Rising Star makes clear that Obama never had a serious opponent in any political race until he ran for President, because he knew how to work the system to his advantage. Hillary and Obama were two Establishmentarians, one fresh-faced and the other old and tired. Youth won the day.

In fact, like his predecessor George W. Bush, Barack Obama was a Legacy admission to an Ivy League School -- he told his friends at the time he applied that he would go to Harvard Law School despite scholarship offers from Northwestern because his father went to Harvard. He was editor of the Harvard Law Review and a professor at the University of Chicago. He was a published author. He served on boards and was a member of Harvard's Suguaro Seminar (apparently some sort of domestic Son of the Trilateral Commission to develop leaders).

After reading Garrow's account, the meaning of President Obama's July 13th, 2012 campaign speech became crystal clear--he was talking about himself, and describing the arc of his career:

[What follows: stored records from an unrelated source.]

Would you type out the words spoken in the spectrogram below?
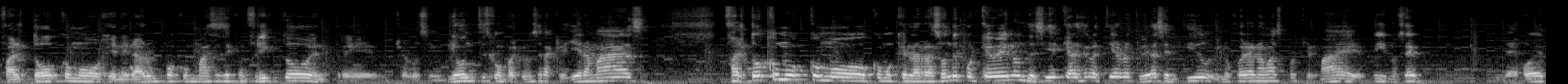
faltó como generar un poco más ese conflicto entre, entre los simbiontes, como para que uno se la creyera más. Faltó como, como, como que la razón de por qué Venom decide quedarse en la Tierra tuviera sentido y no fuera nada más porque el Mae, no sé, le dejó de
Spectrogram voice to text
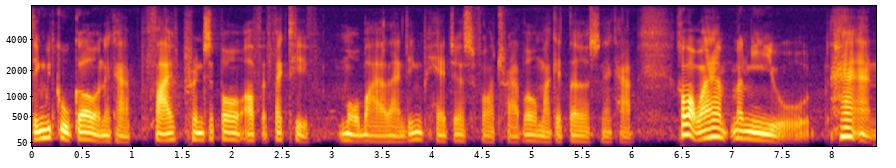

...look, if you've been successful, you didn't get there on your own. You didn't get there on your own. I'm always struck by people who think, well, it must be because I was just so smart. There are a lot of smart people out there. It must be because I worked harder than everybody else. Let me tell you something – there are a whole bunch of hardworking people out there. (Applause.)
If you were successful, somebody along the line gave you some help. There was a great teacher somewhere in your life. Somebody helped to create this unbelievable American system that we have that allowed you to thrive. Somebody invested in roads and bridges. If you've got a business – you didn't build that. Somebody else made that happen.
David J. Garrow's Rising Star tells us the names of the somebodies who made it happen for Barack Obama, how and why they did it, and what was in it for them.  So, add Rising Star: The Making of Barack Obama to the list of great political biographies, alongside works like Robert Caro's The Power Broker: Robert Moses and the Fall of New York-- according to Garrow, one of President Obama's favorite books.